(Dataset excerpts)
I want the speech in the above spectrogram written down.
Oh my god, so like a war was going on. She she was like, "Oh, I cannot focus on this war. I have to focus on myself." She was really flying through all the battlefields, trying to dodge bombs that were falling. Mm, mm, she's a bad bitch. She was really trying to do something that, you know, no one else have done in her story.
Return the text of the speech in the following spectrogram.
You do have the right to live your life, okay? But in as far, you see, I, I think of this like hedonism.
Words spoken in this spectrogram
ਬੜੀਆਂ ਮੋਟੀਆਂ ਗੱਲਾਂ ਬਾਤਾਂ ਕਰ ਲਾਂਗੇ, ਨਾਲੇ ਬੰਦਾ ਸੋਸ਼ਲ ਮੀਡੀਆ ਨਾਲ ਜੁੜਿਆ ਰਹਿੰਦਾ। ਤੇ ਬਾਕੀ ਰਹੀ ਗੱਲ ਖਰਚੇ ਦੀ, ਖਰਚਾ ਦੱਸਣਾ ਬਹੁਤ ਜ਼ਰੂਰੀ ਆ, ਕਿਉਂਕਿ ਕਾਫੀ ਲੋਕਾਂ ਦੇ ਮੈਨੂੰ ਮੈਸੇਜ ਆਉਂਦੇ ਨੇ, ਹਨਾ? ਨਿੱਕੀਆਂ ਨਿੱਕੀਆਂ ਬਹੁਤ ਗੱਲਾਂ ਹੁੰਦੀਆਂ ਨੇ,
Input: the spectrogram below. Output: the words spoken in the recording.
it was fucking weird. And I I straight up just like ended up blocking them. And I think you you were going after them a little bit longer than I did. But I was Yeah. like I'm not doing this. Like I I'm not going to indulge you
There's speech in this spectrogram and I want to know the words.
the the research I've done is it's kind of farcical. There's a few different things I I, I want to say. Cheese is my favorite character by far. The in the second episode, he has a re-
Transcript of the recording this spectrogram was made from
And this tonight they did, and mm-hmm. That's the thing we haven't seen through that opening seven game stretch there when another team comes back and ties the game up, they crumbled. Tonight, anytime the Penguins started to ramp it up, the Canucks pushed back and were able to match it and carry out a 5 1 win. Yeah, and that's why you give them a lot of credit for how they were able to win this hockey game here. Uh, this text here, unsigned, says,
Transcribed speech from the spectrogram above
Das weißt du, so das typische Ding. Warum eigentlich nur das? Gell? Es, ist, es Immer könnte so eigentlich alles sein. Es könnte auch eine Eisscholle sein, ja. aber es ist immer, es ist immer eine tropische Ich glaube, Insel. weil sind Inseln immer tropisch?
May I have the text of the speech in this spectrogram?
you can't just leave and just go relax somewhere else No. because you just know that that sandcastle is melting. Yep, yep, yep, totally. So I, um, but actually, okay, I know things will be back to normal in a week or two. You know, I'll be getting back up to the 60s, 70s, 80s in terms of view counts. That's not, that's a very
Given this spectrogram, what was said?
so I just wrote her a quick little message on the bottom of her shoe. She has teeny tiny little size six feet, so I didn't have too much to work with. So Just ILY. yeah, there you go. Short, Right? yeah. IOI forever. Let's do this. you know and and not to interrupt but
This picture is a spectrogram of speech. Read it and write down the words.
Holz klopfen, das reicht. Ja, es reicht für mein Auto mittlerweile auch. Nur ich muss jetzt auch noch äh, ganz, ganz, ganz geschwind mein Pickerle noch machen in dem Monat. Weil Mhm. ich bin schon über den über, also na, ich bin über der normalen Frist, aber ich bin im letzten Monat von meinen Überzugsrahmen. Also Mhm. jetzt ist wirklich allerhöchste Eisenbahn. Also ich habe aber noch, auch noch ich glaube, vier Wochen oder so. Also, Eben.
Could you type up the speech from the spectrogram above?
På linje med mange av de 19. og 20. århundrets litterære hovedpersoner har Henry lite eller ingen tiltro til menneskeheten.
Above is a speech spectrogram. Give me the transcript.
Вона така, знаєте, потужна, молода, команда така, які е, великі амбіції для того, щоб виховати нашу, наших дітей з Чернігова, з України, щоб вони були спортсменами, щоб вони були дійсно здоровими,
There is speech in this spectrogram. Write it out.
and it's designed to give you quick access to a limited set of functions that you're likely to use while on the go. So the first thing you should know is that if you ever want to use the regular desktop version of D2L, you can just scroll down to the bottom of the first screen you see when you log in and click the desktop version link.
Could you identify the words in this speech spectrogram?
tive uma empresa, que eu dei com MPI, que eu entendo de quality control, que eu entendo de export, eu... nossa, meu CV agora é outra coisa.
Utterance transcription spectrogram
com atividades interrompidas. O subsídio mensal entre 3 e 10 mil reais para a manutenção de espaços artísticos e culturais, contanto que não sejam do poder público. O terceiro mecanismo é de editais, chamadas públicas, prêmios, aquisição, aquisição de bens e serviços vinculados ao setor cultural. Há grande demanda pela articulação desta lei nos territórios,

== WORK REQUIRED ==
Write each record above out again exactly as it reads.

== WRITTEN ANSWER ==
I want the speech in the above spectrogram written down.
Oh my god, so like a war was going on. She she was like, "Oh, I cannot focus on this war. I have to focus on myself." She was really flying through all the battlefields, trying to dodge bombs that were falling. Mm, mm, she's a bad bitch. She was really trying to do something that, you know, no one else have done in her story.
Return the text of the speech in the following spectrogram.
You do have the right to live your life, okay? But in as far, you see, I, I think of this like hedonism.
Words spoken in this spectrogram
ਬੜੀਆਂ ਮੋਟੀਆਂ ਗੱਲਾਂ ਬਾਤਾਂ ਕਰ ਲਾਂਗੇ, ਨਾਲੇ ਬੰਦਾ ਸੋਸ਼ਲ ਮੀਡੀਆ ਨਾਲ ਜੁੜਿਆ ਰਹਿੰਦਾ। ਤੇ ਬਾਕੀ ਰਹੀ ਗੱਲ ਖਰਚੇ ਦੀ, ਖਰਚਾ ਦੱਸਣਾ ਬਹੁਤ ਜ਼ਰੂਰੀ ਆ, ਕਿਉਂਕਿ ਕਾਫੀ ਲੋਕਾਂ ਦੇ ਮੈਨੂੰ ਮੈਸੇਜ ਆਉਂਦੇ ਨੇ, ਹਨਾ? ਨਿੱਕੀਆਂ ਨਿੱਕੀਆਂ ਬਹੁਤ ਗੱਲਾਂ ਹੁੰਦੀਆਂ ਨੇ,
Input: the spectrogram below. Output: the words spoken in the recording.
it was fucking weird. And I I straight up just like ended up blocking them. And I think you you were going after them a little bit longer than I did. But I was Yeah. like I'm not doing this. Like I I'm not going to indulge you
There's speech in this spectrogram and I want to know the words.
the the research I've done is it's kind of farcical. There's a few different things I I, I want to say. Cheese is my favorite character by far. The in the second episode, he has a re-
Transcript of the recording this spectrogram was made from
And this tonight they did, and mm-hmm. That's the thing we haven't seen through that opening seven game stretch there when another team comes back and ties the game up, they crumbled. Tonight, anytime the Penguins started to ramp it up, the Canucks pushed back and were able to match it and carry out a 5 1 win. Yeah, and that's why you give them a lot of credit for how they were able to win this hockey game here. Uh, this text here, unsigned, says,
Transcribed speech from the spectrogram above
Das weißt du, so das typische Ding. Warum eigentlich nur das? Gell? Es, ist, es Immer könnte so eigentlich alles sein. Es könnte auch eine Eisscholle sein, ja. aber es ist immer, es ist immer eine tropische Ich glaube, Insel. weil sind Inseln immer tropisch?
May I have the text of the speech in this spectrogram?
you can't just leave and just go relax somewhere else No. because you just know that that sandcastle is melting. Yep, yep, yep, totally. So I, um, but actually, okay, I know things will be back to normal in a week or two. You know, I'll be getting back up to the 60s, 70s, 80s in terms of view counts. That's not, that's a very
Given this spectrogram, what was said?
so I just wrote her a quick little message on the bottom of her shoe. She has teeny tiny little size six feet, so I didn't have too much to work with. So Just ILY. yeah, there you go. Short, Right? yeah. IOI forever. Let's do this. you know and and not to interrupt but
This picture is a spectrogram of speech. Read it and write down the words.
Holz klopfen, das reicht. Ja, es reicht für mein Auto mittlerweile auch. Nur ich muss jetzt auch noch äh, ganz, ganz, ganz geschwind mein Pickerle noch machen in dem Monat. Weil Mhm. ich bin schon über den über, also na, ich bin über der normalen Frist, aber ich bin im letzten Monat von meinen Überzugsrahmen. Also Mhm. jetzt ist wirklich allerhöchste Eisenbahn. Also ich habe aber noch, auch noch ich glaube, vier Wochen oder so. Also, Eben.
Could you type up the speech from the spectrogram above?
På linje med mange av de 19. og 20. århundrets litterære hovedpersoner har Henry lite eller ingen tiltro til menneskeheten.
Above is a speech spectrogram. Give me the transcript.
Вона така, знаєте, потужна, молода, команда така, які е, великі амбіції для того, щоб виховати нашу, наших дітей з Чернігова, з України, щоб вони були спортсменами, щоб вони були дійсно здоровими,
There is speech in this spectrogram. Write it out.
and it's designed to give you quick access to a limited set of functions that you're likely to use while on the go. So the first thing you should know is that if you ever want to use the regular desktop version of D2L, you can just scroll down to the bottom of the first screen you see when you log in and click the desktop version link.
Could you identify the words in this speech spectrogram?
tive uma empresa, que eu dei com MPI, que eu entendo de quality control, que eu entendo de export, eu... nossa, meu CV agora é outra coisa.
Utterance transcription spectrogram
com atividades interrompidas. O subsídio mensal entre 3 e 10 mil reais para a manutenção de espaços artísticos e culturais, contanto que não sejam do poder público. O terceiro mecanismo é de editais, chamadas públicas, prêmios, aquisição, aquisição de bens e serviços vinculados ao setor cultural. Há grande demanda pela articulação desta lei nos territórios,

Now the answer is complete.